Whether it’s planting rooftop gardens that respect the site’s Indigenous heritage, or respectfully harmonizing the New Vic’s built environment into the natural landscape that is so essential to Indigenous identity, the New Vic project teams will continue to closely consult with both McGill’s internal Indigenous communities, as well as external Indigenous communities.
“We have put a process in place for exchanging with these groups to determine what are the realm of possibilities,” says Major. “The next steps in the next weeks and months will be to pursue this engagement, and come to more clarity so we can provide guidance to our professionals, and incorporate Indigenous physical representation into our documents when we go out to tender for the construction.”
Although the New Vic Project includes the iconic, castle-like buildings that for many are synonymous with the Royal Victoria Hospital, Pierre Major stresses the fact that McGill’s project involves only a small fraction of a much, much larger site. The SQI owns the complete 135,000 square metre site, which includes the Ross, Women’s and the Hersey pavilions, the Allan Memorial Hospital, and vast grounds.
But just because the New Vic is a small part of the RVH puzzle, it doesn’t mean it’s not important to the SQI’s larger vision for the other 85 per cent of the site.
“The New Vic is just 15 per of the site’s total footprint, but it’s still a key component of the SQI’s overall master plan,” says Major. McGill has worked closely with the SQI to ensure the New Vic plan was in sync with the SQI’s overall vision for the site, making sure height and density limitations, and greening requirements, for example, were respected.
The City of Montreal has translated the SQI’s master plan into a proposed set of bylaws. Although residential housing and hotel projects are off the table, the SQI hasn’t yet finalized exactly what will occupy the rest of the RVH site.
“Of course, our preferred new neighbours would be those that are related to sustainable research and teaching and public policy,” says Major. “We’ve made that clear with the SQI, and we’ll continue to work with them constantly as this project moves forward.”
A project of the New Vic’s magnitude doesn’t happen overnight. After the Principal’s Task Force developed the project’s guiding principles and themes, McGill worked with the SQI to develop a dossier d’opportunité (DO) that outlines the University’s plans. More than a year in the making, the DO is 1,400 pages of technical architectural renderings and layouts, all in the context of the New Vic’s academic plan. The Quebec Government approved the dossier d’opportunité in May 2021.
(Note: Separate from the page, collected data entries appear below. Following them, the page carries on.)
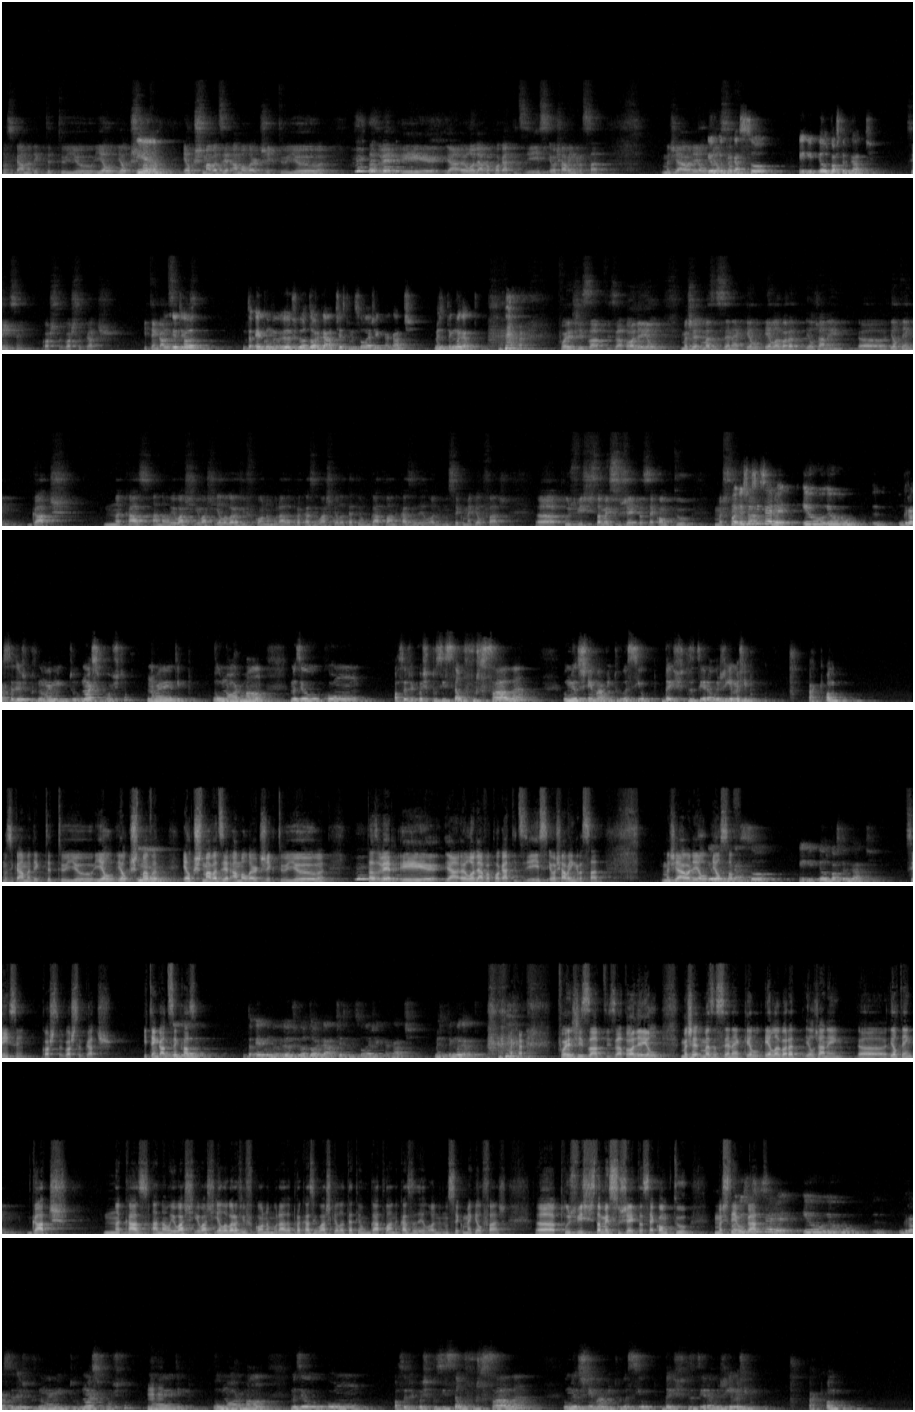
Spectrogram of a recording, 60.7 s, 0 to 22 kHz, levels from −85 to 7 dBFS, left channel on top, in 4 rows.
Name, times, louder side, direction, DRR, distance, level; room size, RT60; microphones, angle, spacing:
voice 1, 0.0-2.6 3.0-5.7 6.1-10.6 11.0-12.2 15.1-15.6 15.8-17.0 17.5-18.3 23.3-30.4 30.8-31.4 32.1-41.9 42.2-43.0 48.0-48.3, right 7 dB, 60° right, 0.5 m, -33 dB
voice 2, 2.2-2.7 5.9-6.5 11.8-12.8 13.3-14.5 17.9-18.5 19.2-22.0 22.4-23.1 23.6-23.9 42.5-48.6 49.1-50.0 50.4-51.6 52.1-54.3 54.9-58.1 58.7-59.4, left 3 dB, 55° left, 0.6 m, -32 dB
9.0 x 5.7 x 5.2 m
head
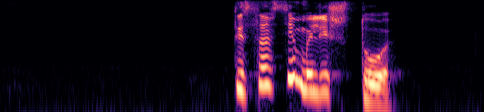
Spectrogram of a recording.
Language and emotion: Russian, angry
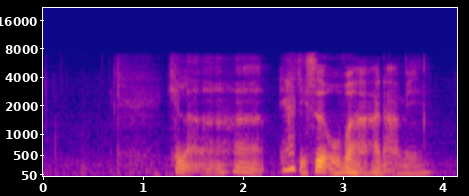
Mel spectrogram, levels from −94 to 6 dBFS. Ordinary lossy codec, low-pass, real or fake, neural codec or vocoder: none; 7.2 kHz; fake; vocoder, 44.1 kHz, 128 mel bands, Pupu-Vocoder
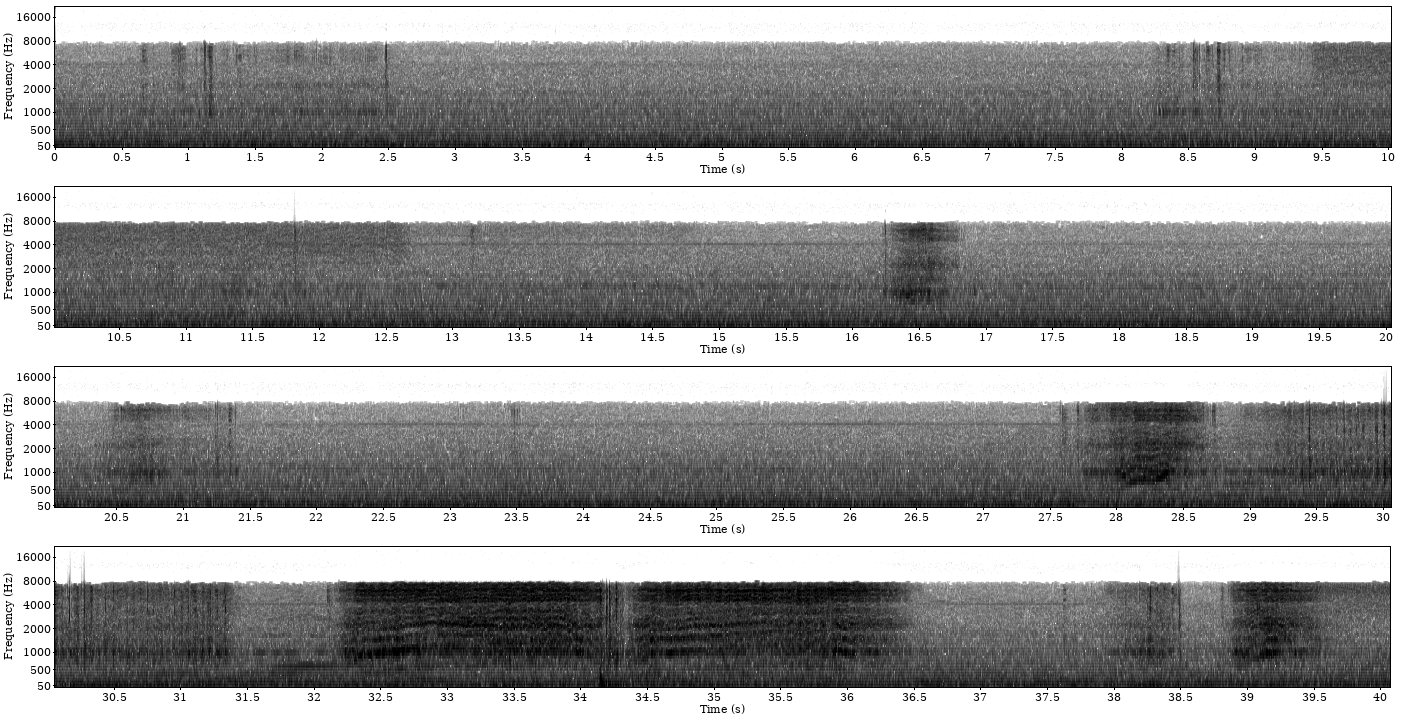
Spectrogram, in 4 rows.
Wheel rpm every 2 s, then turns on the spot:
10, 0, 0, 0, 10, 10, 0, 0, 10, 0, 10, 0, 0, 10, 30, 30, 120, 110, 10, 20.
28-32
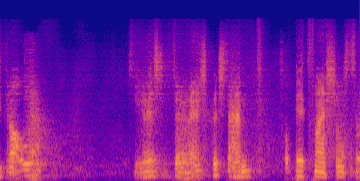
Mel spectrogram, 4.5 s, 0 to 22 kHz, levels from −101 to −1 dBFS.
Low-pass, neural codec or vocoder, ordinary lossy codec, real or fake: 14.4 kHz; codec, 44.1 kHz, 0.9 kbps, DAC; none; fake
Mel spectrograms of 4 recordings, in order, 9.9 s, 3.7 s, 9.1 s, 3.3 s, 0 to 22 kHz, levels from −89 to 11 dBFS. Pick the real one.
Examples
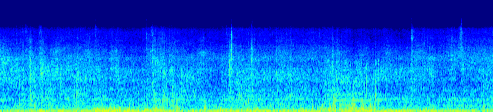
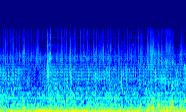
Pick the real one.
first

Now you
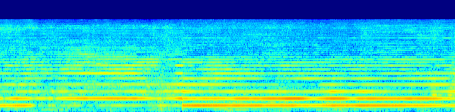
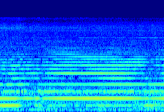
second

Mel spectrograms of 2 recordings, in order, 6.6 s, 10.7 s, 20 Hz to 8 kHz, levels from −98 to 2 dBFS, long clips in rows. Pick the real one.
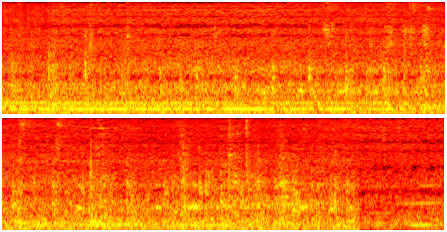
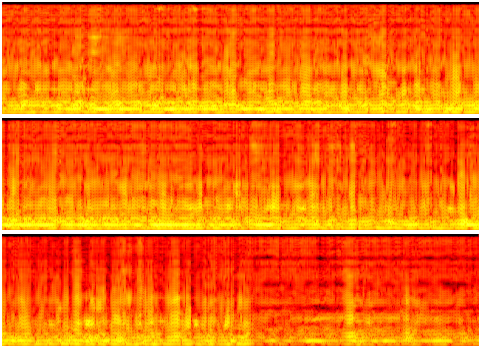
first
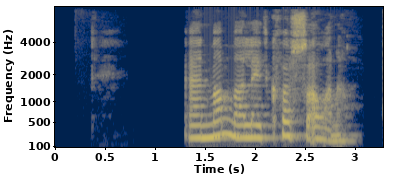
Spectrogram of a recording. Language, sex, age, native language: Icelandic, female, 40-49, Icelandic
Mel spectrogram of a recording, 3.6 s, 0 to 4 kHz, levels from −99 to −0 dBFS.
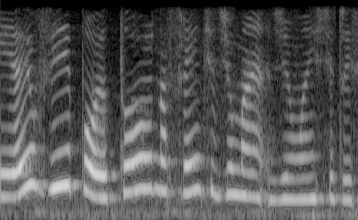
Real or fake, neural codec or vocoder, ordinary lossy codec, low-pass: real; none; AAC, 24 kbps; 3.6 kHz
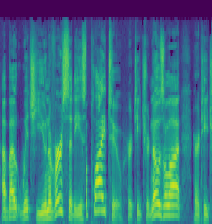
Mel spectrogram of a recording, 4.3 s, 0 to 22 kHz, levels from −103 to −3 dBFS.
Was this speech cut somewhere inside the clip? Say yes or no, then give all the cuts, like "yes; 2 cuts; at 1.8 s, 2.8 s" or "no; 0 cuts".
yes; 1 cut; at 1.7 s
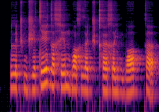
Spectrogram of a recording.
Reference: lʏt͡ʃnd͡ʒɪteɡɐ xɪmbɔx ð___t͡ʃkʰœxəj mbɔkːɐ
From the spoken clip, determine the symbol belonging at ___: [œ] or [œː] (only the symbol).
œ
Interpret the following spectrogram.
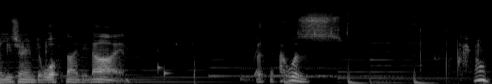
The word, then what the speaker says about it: Wolfe: And most people don't know, like they assume the spelling of my last name is the normal spelling of wolf. So it almost takes advantage of that. Like I said, most people aren't going to spell my last name with an E at the end, which is how it is pronounced and spelled.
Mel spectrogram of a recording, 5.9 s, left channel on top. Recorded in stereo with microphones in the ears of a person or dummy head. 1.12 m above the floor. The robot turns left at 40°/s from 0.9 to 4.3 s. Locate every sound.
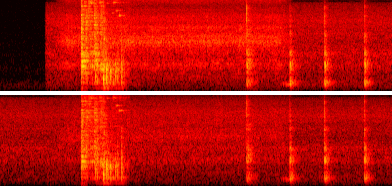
1.2 s breaking glass: 10° left, 0.5 m; by 2.0 s 20° right, 0.5 m
3.7 s chopping: 15° left (ahead or behind), 0.7 m; by 5.6 s 5° right (ahead or behind), 0.7 m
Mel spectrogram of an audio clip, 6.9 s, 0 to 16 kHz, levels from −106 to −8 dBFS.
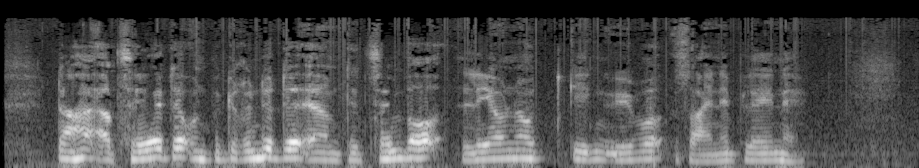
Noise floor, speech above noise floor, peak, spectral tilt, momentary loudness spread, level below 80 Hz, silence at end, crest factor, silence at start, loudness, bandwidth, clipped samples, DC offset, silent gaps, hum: -58 dBFS; 31 dB; -10 dBFS; -7 dB/octave; 14 LU; -58 dBFS; 0.9 s; 18 dB; 0.45 s; -28 LUFS; 11.5 kHz; under 0.1%; under 0.1%; none; none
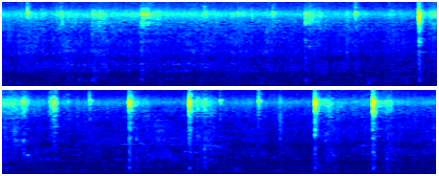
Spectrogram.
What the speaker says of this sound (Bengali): দিয়ে দেবো ধনের গুঁড়ো দিয়ে দেবো জিরের গুঁড়ো দিয়ে কিন্তু আমি ভালো করে এবার মশলাটা কষিয়ে নেব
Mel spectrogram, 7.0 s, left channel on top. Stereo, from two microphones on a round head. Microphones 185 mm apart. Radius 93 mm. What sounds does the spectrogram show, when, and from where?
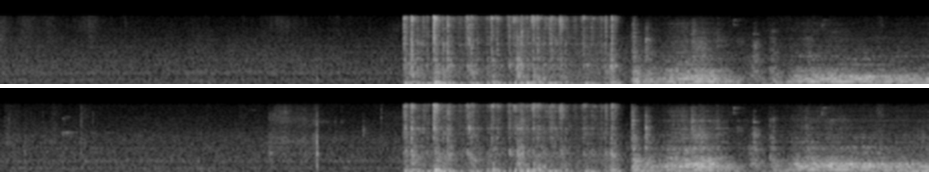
3.0 s typing on a keyboard: 30° left (ahead or behind), 0.7 m
4.7 s a sliding door: 50° right (ahead or behind), 1.1 m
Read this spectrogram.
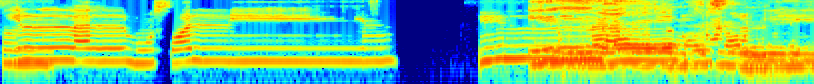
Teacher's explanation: Tahan sedikit di huruf lam yang bersukun.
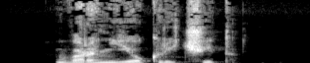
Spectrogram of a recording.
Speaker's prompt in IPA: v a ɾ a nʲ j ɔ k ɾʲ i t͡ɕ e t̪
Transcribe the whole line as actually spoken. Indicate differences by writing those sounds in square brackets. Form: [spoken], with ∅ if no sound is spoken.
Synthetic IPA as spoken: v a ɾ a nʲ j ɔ k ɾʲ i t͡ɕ [i] t̪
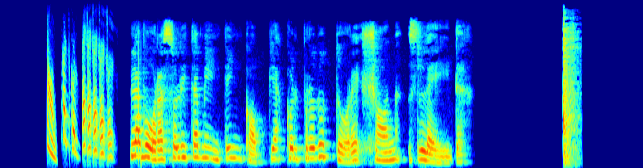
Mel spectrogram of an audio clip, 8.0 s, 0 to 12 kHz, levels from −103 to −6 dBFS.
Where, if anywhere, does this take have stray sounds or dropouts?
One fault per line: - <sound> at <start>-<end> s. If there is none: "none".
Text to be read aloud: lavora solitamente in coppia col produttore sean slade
- chirp at 0.6-1.5 s
- thud at 7.0-7.3 s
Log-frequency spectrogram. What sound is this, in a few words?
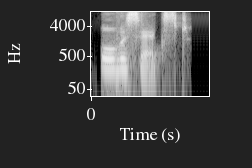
"oversexed", Indian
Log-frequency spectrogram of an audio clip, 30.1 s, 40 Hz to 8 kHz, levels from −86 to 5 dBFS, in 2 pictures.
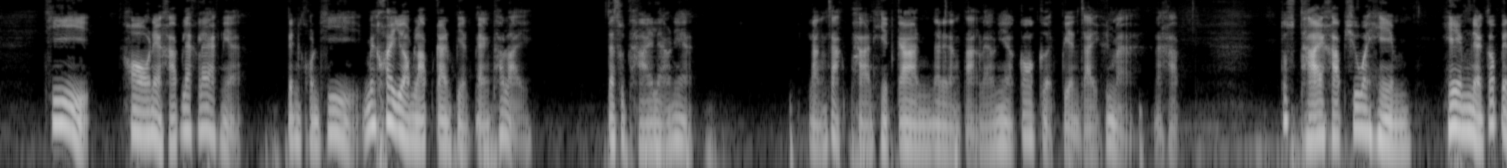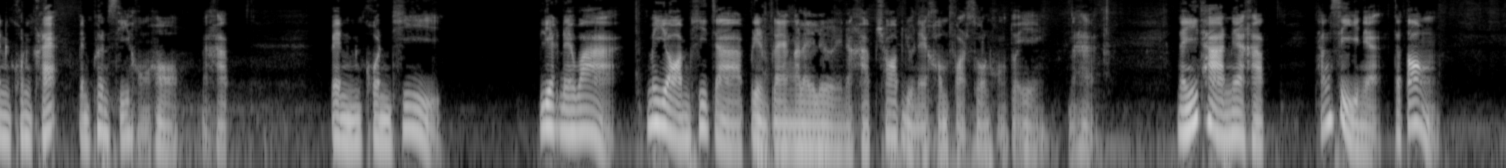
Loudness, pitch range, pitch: -25 LUFS, 80-115 Hz, 90 Hz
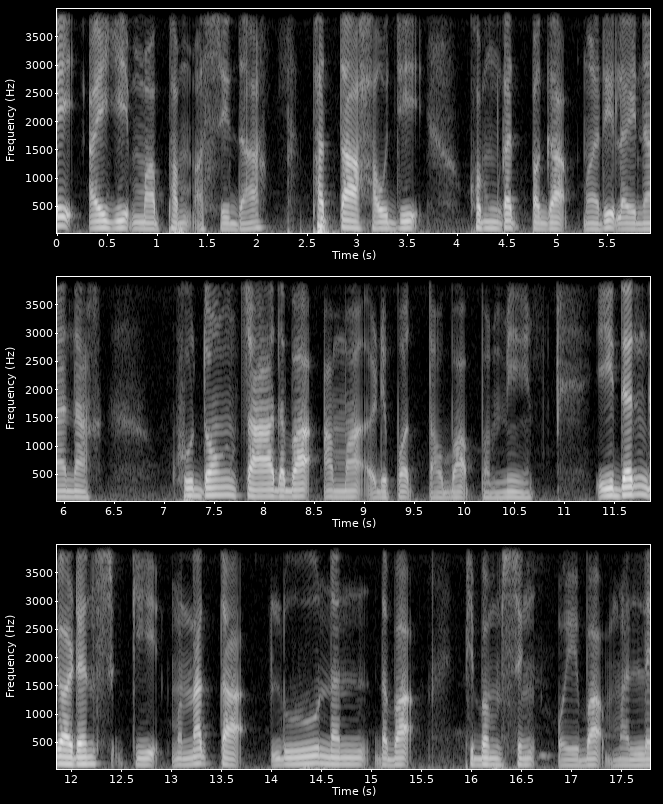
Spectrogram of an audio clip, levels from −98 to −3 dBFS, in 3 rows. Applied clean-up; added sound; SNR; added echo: none; none; none; none.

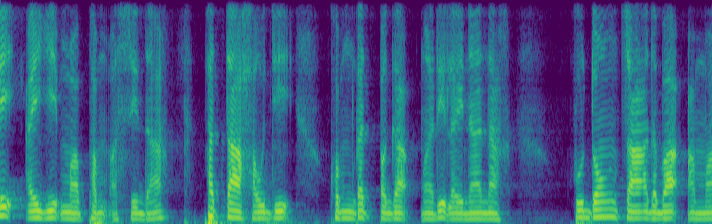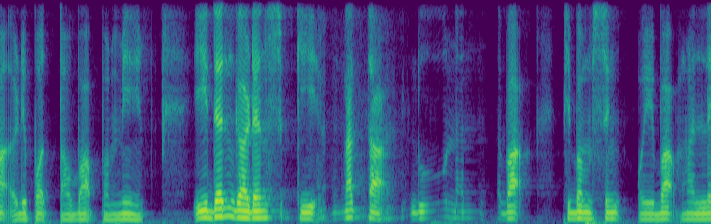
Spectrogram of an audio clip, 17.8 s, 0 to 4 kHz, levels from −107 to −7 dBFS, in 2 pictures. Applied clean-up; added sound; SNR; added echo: neural mask model DeepFilterNet 3.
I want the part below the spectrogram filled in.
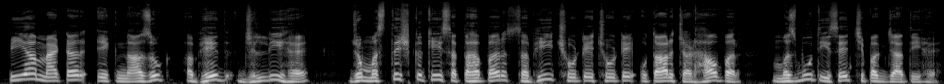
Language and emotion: Hindi, neutral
The project’s next milestone is a dossier d’affaires (DA). McGill’s Board of Governors will render a decision for the New Vic Project to proceed to the DA development phase when it meets next month. Once completed, the DA goes to the Quebec government for approval in the spring of 2022.
Following the Quebec government’s approval of the DA, the New Vic will break ground in 2022, with a grand opening projected for 2028.
The post The New Vic: Saving the planet by breaking down silos appeared first on McGill Reporter.
Article courtesy of The McGill Reporter
Article courtesy of The McGill Reporter